--- START ---

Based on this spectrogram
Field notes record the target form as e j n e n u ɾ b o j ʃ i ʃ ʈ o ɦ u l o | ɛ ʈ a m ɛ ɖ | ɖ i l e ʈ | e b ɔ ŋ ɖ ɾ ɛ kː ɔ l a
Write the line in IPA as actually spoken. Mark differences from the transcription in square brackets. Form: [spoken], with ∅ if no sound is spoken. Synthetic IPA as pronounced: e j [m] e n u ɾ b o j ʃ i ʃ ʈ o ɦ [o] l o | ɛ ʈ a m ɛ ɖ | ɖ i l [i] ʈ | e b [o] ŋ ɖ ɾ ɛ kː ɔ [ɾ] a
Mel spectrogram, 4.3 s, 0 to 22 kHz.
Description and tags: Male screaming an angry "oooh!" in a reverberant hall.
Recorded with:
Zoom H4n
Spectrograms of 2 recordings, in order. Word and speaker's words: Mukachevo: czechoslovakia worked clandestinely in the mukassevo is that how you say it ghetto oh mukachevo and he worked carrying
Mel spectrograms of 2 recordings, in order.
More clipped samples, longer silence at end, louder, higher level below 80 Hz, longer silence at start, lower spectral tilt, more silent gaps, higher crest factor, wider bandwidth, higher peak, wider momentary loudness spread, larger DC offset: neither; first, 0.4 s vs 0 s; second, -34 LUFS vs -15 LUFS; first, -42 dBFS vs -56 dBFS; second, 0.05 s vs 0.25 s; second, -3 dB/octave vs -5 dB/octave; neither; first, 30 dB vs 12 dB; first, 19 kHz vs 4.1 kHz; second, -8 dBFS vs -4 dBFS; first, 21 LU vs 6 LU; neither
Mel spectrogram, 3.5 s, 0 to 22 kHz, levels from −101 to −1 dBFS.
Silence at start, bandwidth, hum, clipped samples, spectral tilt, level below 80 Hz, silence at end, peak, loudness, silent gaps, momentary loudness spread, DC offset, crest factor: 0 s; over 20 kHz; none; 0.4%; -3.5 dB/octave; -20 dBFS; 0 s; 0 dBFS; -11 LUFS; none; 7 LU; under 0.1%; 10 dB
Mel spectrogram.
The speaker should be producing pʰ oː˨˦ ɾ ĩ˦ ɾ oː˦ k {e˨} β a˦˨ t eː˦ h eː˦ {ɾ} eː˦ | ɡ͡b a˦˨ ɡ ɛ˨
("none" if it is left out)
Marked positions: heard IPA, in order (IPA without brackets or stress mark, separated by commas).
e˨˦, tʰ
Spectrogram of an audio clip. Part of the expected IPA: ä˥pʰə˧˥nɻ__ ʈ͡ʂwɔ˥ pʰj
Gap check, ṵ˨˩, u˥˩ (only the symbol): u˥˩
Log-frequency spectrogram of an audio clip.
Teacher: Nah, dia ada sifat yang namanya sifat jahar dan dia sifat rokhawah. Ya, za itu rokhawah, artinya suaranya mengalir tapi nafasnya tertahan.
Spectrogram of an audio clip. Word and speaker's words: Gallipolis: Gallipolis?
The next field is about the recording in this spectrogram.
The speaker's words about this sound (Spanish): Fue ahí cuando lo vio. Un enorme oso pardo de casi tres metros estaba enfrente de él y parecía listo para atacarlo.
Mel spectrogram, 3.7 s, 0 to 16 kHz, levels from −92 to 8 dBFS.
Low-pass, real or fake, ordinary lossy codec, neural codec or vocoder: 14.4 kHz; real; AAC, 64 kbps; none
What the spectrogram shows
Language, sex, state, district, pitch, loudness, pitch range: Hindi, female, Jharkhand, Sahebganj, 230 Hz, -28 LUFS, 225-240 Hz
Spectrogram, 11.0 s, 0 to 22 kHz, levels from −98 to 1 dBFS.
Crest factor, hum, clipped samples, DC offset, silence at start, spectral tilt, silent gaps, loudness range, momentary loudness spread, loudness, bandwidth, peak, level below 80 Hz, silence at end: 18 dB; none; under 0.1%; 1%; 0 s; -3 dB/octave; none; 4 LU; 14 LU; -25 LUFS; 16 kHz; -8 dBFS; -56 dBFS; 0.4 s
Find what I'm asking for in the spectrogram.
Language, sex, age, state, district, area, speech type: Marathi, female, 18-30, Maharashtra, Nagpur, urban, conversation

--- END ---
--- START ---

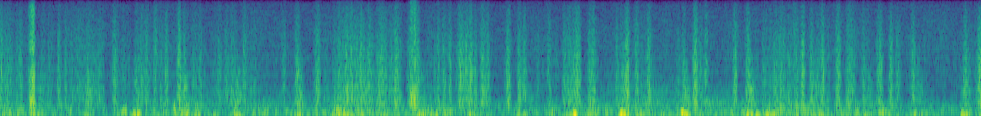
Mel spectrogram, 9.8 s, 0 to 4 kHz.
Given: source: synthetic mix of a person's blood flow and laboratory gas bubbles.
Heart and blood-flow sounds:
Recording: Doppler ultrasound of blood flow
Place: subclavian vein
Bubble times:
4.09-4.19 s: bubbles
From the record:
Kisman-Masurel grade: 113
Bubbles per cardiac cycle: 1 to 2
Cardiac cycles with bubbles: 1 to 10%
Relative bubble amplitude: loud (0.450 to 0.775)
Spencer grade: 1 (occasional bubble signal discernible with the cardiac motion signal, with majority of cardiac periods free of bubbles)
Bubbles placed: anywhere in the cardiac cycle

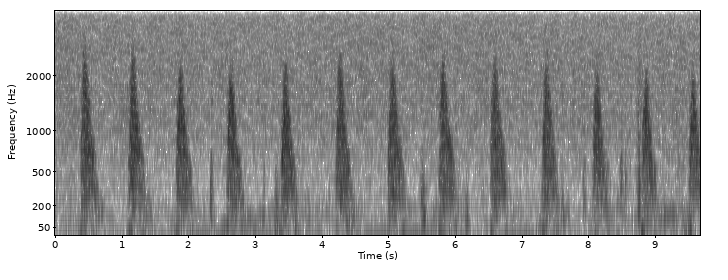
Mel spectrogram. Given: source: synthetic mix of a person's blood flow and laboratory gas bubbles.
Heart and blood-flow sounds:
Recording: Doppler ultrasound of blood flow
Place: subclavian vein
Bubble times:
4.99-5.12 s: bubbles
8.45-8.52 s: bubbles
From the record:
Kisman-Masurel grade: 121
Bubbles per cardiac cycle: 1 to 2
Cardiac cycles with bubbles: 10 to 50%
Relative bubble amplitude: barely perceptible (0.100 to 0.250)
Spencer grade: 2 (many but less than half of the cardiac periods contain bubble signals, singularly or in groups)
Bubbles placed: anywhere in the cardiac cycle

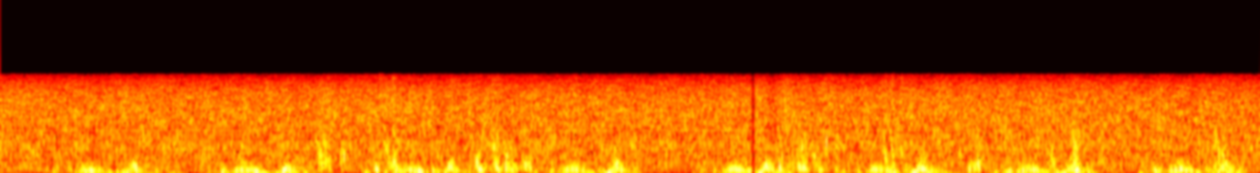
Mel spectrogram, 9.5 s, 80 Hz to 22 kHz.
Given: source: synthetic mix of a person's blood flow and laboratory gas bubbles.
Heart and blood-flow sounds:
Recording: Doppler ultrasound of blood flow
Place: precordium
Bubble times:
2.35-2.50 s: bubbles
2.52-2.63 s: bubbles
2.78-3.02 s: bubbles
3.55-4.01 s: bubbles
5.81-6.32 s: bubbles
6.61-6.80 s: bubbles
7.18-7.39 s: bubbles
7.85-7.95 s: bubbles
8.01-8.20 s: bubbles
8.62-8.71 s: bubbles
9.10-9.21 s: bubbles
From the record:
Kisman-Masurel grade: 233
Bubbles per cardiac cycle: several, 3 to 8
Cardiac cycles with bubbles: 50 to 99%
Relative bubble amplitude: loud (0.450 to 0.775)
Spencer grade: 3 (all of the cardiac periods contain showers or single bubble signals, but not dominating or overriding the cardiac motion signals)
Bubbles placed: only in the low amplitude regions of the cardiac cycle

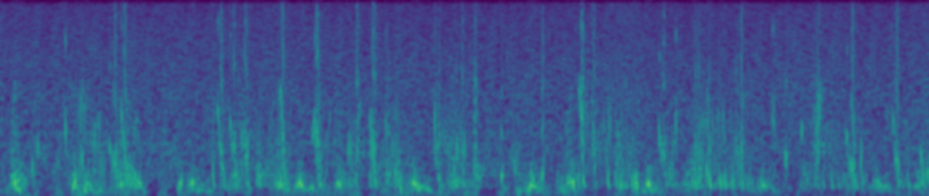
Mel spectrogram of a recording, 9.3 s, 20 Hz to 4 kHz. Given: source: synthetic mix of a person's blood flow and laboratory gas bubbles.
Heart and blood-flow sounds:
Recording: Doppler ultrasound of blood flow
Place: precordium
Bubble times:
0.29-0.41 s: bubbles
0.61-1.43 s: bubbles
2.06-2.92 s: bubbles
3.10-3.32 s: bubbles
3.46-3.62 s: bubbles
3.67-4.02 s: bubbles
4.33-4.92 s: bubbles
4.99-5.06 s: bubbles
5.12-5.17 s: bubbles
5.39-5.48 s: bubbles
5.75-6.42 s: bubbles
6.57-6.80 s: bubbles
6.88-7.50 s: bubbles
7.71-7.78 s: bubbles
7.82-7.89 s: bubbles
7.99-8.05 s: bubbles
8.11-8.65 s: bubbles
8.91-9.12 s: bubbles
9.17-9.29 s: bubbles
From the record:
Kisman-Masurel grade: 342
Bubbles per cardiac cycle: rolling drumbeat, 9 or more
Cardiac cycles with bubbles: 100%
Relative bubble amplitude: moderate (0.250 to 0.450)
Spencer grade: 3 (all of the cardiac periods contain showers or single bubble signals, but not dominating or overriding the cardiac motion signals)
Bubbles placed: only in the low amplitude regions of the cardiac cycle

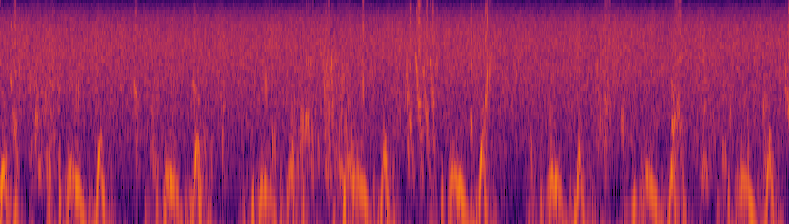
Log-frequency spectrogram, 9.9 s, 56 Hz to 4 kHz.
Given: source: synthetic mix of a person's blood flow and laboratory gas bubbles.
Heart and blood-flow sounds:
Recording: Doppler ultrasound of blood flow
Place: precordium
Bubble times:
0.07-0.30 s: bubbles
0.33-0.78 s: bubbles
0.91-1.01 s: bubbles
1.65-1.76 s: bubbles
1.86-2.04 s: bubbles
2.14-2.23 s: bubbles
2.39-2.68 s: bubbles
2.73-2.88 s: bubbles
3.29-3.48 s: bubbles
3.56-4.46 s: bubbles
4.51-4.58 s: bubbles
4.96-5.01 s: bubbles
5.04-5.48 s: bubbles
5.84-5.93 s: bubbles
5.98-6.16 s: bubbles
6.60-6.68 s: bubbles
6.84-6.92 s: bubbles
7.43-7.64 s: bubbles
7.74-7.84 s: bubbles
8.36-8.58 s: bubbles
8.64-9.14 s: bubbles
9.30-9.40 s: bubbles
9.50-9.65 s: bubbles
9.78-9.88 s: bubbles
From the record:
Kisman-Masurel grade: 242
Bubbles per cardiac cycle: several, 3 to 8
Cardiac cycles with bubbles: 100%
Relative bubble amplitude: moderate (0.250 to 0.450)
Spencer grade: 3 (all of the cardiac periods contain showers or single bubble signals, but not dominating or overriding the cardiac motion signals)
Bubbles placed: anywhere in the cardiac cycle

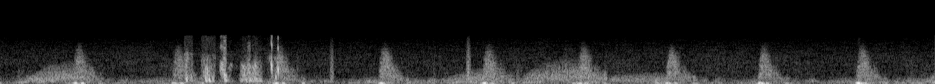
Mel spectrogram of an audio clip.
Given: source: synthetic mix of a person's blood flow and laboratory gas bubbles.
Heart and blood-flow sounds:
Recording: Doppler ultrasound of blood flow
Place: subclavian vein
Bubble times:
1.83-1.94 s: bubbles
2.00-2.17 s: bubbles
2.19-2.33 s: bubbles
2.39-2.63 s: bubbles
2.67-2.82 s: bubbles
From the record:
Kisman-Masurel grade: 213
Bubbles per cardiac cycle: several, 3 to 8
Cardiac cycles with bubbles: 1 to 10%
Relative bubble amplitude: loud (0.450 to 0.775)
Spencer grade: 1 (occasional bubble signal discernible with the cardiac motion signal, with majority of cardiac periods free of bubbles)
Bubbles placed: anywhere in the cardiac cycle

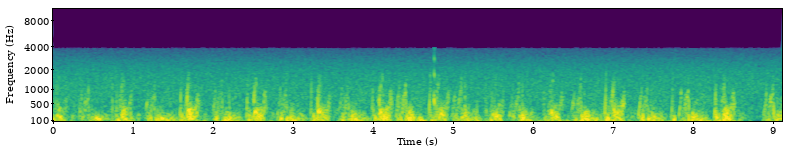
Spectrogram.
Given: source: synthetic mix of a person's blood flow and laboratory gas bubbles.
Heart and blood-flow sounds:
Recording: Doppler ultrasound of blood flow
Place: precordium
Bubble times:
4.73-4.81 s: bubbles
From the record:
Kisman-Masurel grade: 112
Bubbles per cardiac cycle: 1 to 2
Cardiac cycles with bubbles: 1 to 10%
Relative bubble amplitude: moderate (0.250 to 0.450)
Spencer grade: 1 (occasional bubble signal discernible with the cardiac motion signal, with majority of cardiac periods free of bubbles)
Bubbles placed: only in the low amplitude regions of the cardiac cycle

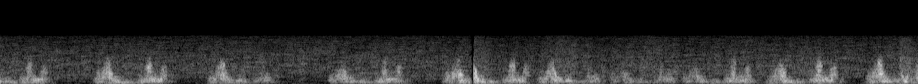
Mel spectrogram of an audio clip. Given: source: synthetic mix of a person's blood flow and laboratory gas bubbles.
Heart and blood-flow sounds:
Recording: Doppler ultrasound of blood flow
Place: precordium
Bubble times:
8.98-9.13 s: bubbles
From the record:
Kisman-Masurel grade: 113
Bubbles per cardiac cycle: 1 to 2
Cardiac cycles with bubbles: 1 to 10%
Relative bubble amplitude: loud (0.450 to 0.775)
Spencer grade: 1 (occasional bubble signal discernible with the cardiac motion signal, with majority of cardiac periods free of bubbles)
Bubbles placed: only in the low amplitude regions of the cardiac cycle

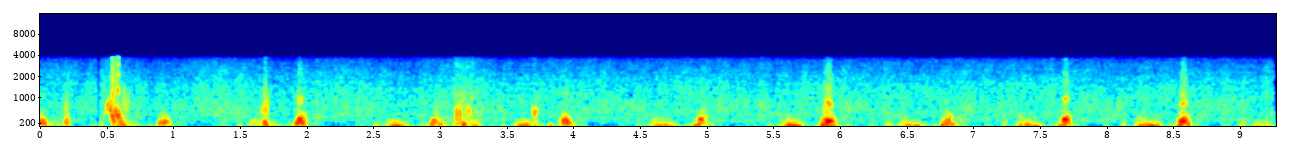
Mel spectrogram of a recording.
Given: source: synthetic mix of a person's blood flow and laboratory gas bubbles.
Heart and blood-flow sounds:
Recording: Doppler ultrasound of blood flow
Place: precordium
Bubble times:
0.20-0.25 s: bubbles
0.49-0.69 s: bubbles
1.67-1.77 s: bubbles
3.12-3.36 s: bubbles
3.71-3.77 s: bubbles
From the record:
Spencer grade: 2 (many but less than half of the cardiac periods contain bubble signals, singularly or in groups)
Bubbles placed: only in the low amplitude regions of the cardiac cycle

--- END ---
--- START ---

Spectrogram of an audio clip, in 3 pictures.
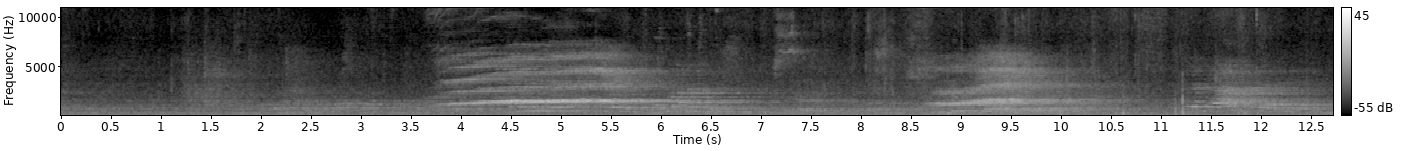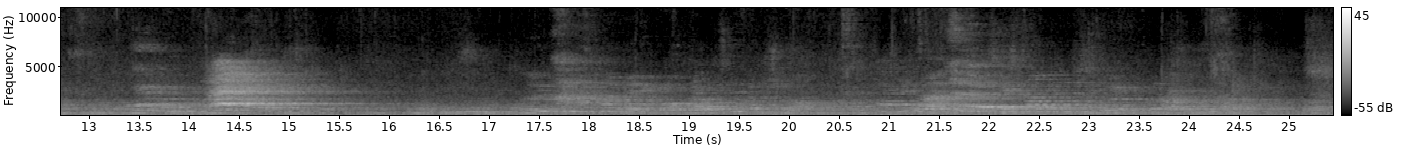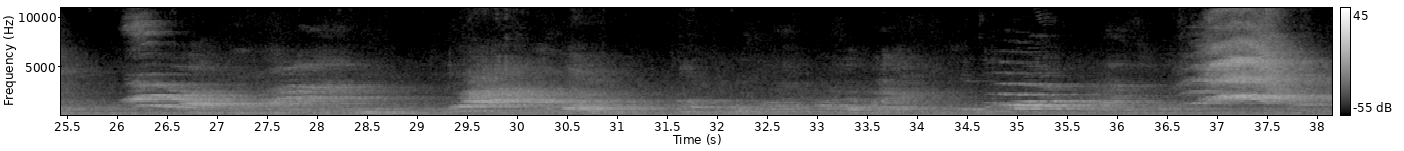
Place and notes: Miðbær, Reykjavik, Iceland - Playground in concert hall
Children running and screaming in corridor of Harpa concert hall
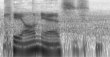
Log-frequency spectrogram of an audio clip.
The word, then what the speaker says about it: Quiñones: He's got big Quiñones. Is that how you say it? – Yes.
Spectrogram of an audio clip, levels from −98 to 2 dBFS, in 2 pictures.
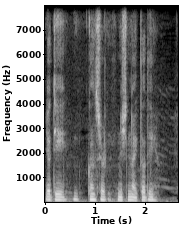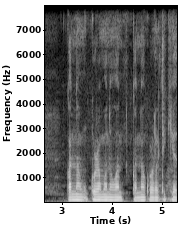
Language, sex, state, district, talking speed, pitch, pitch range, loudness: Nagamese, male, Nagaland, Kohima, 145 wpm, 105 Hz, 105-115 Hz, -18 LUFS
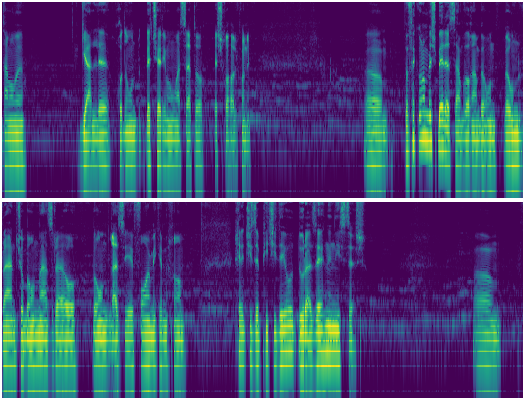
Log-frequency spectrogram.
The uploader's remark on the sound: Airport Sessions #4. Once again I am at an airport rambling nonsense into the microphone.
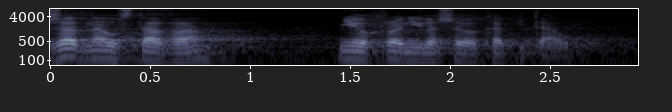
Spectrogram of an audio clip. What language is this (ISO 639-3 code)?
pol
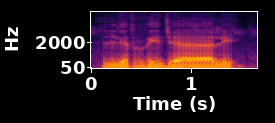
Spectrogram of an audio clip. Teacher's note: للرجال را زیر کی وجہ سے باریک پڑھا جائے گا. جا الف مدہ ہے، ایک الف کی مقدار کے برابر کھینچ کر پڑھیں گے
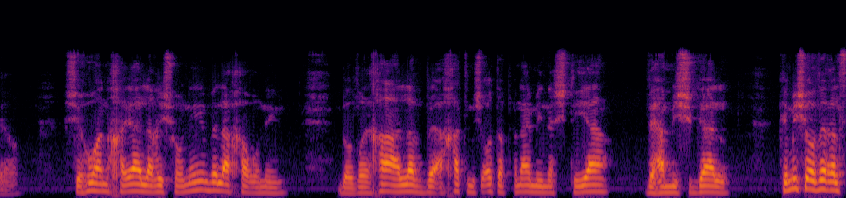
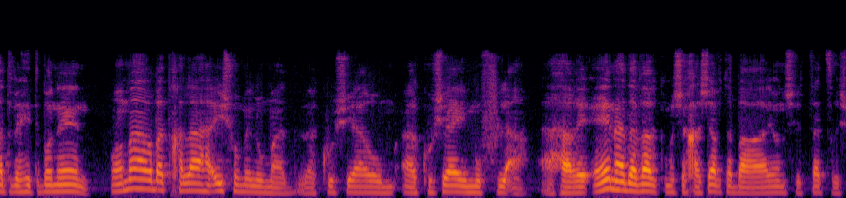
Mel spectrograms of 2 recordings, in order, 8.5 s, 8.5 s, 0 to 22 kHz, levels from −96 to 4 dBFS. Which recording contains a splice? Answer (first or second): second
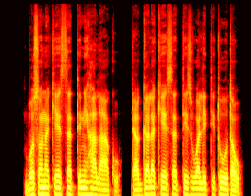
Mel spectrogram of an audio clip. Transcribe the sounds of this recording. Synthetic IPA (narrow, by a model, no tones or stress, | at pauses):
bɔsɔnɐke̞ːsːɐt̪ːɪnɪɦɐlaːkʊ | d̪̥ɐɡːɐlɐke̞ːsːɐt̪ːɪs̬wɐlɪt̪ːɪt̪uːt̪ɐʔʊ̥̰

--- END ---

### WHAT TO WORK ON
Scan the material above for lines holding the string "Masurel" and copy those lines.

### TASK ANSWER
Kisman-Masurel grade: 113
Kisman-Masurel grade: 121
Kisman-Masurel grade: 233
Kisman-Masurel grade: 342
Kisman-Masurel grade: 242
Kisman-Masurel grade: 213
Kisman-Masurel grade: 112
Kisman-Masurel grade: 113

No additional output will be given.